That’s the verdict of a new YouGov poll, which also found that 26 per cent of eight to 18-year-olds want to study a STEM subject at university.
A further 10 per cent of the 700 children polled said they hoped to become doctors, dentists, pharmacists or nurses.
In contrast, 18 per cent favoured arts subjects, while six per cent chose humanities, five per cent education, and four per cent business studies.
The research, which revealed that only four per cent of girls want to study for a degree in technology, engineering or physics, compared to 26 per cent of boys, was conducted for the Astellas Innovation Debate.
Held at the Royal Society in London last month, the debate focused on how to encourage future innovators and how to ensure that there are enough university science places to meet the demand.

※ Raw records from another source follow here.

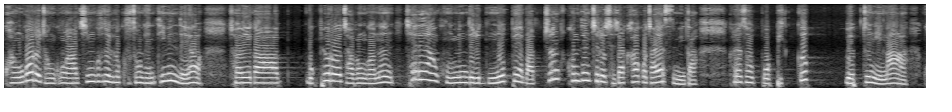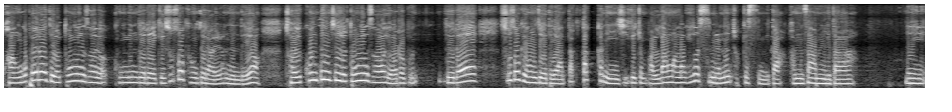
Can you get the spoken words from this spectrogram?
광고를 전공한 친구들로 구성된 팀인데요. 저희가 목표로 잡은 거는 최대한 국민들이 눈높이에 맞춘 콘텐츠를 제작하고자 하였습니다. 그래서 뭐 B급 웹툰이나 광고 패러디를 통해서 국민들에게 수소 경제를 알렸는데요. 저희 콘텐츠를 통해서 여러분들의 수소 경제에 대한 딱딱한 인식이 좀 말랑말랑해졌으면 좋겠습니다. 감사합니다. 네,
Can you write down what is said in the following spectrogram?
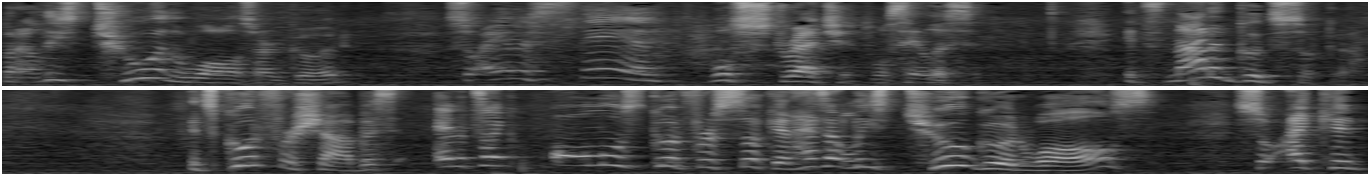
But at least two of the walls are good. So I understand we'll stretch it. We'll say, listen, it's not a good sukkah. It's good for Shabbos, and it's like almost good for sukkah. It has at least two good walls. So I could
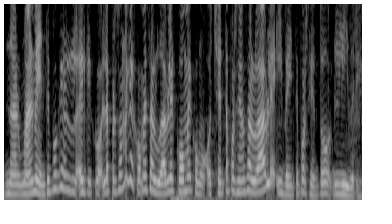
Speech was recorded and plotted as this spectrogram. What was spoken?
normalmente, porque el, el que la persona que come saludable come como 80% saludable y 20% libre,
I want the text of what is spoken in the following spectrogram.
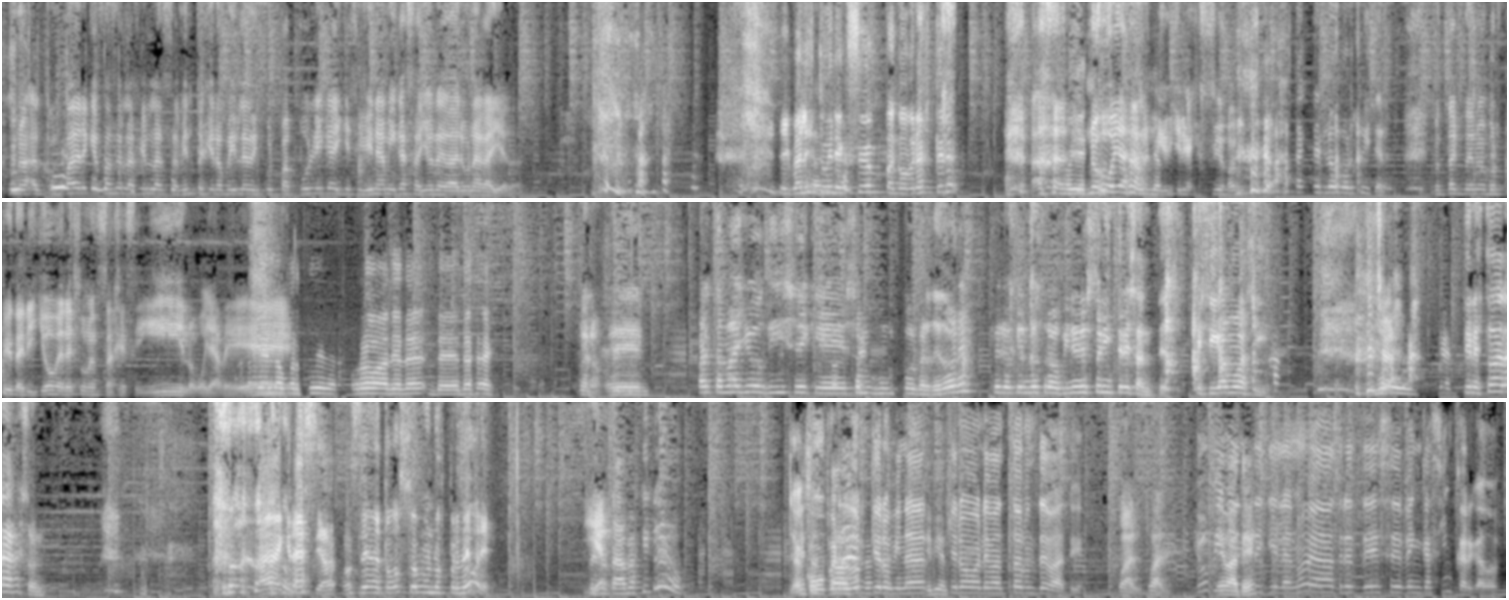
Bueno, al compadre que fue a hacer la fiel lanzamiento quiero pedirle disculpas públicas y que si viene a mi casa yo le daré una galleta. ¿Y cuál es tu dirección para cobrártela? Oye, no voy a dar mi dirección. Contáctenlo por Twitter. Contáctenme por Twitter y yo veré su mensaje. Sí, lo voy a ver. por Twitter, arroba de, de, de, de- Bueno, eh, Falta Mayo dice que somos un grupo de perdedores, pero que nuestras opiniones son interesantes. Que sigamos así. Tienes toda la razón. Ah, gracias. O sea, todos somos unos perdedores. Yep. estaba más que claro. Ya, Eso como perdedor bien. quiero opinar, Bien. quiero levantar un debate. ¿Cuál? ¿Cuál? ¿Qué opinas Debate. de que la nueva 3DS venga sin cargador?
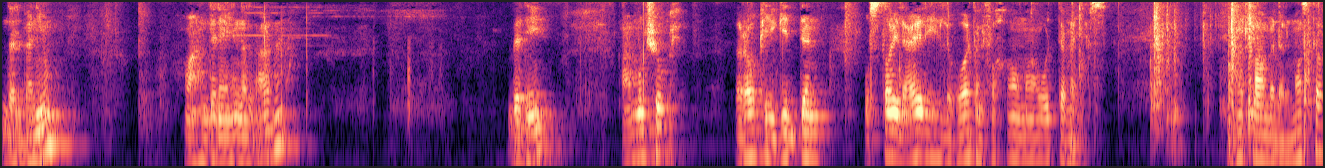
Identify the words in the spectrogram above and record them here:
ده البانيو وعندنا هنا القاعدة بديه معمول شغل راقي جدا و style عالي لغواة الفخامة والتميز. هنطلع من الماستر.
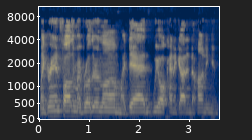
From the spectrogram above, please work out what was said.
My grandfather, my brother in law, my dad, we all kind of got into hunting and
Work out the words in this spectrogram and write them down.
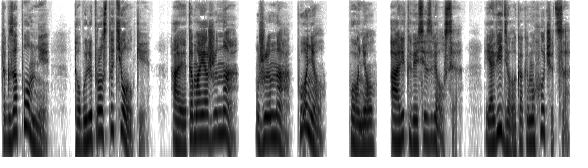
Так запомни, то были просто тёлки, а это моя жена. Жена, понял? Понял. Арик весь извелся. Я видела, как ему хочется,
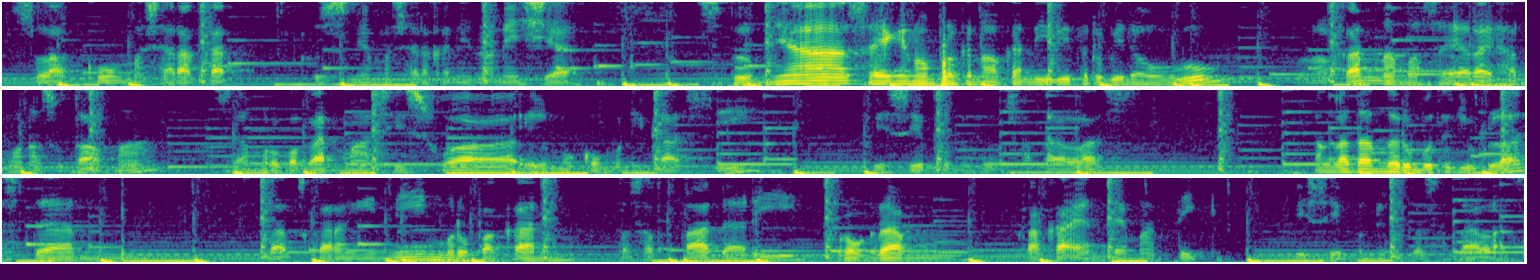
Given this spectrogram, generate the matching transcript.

Physicist Professor Brian Cox, one of the speakers at the debate, said: “Nobody can claim any longer that there is a shortage of scientists and engineers because young people aren’t interested in taking up science.
“If the government really does want to make Britain the best place in the world to do science, then we need to open up the doors of our universities to the many thousands of kids who want to study STEM subjects.
“Not only will this make them happy, it will give them the wherewithal to contribute to the future of our economy.”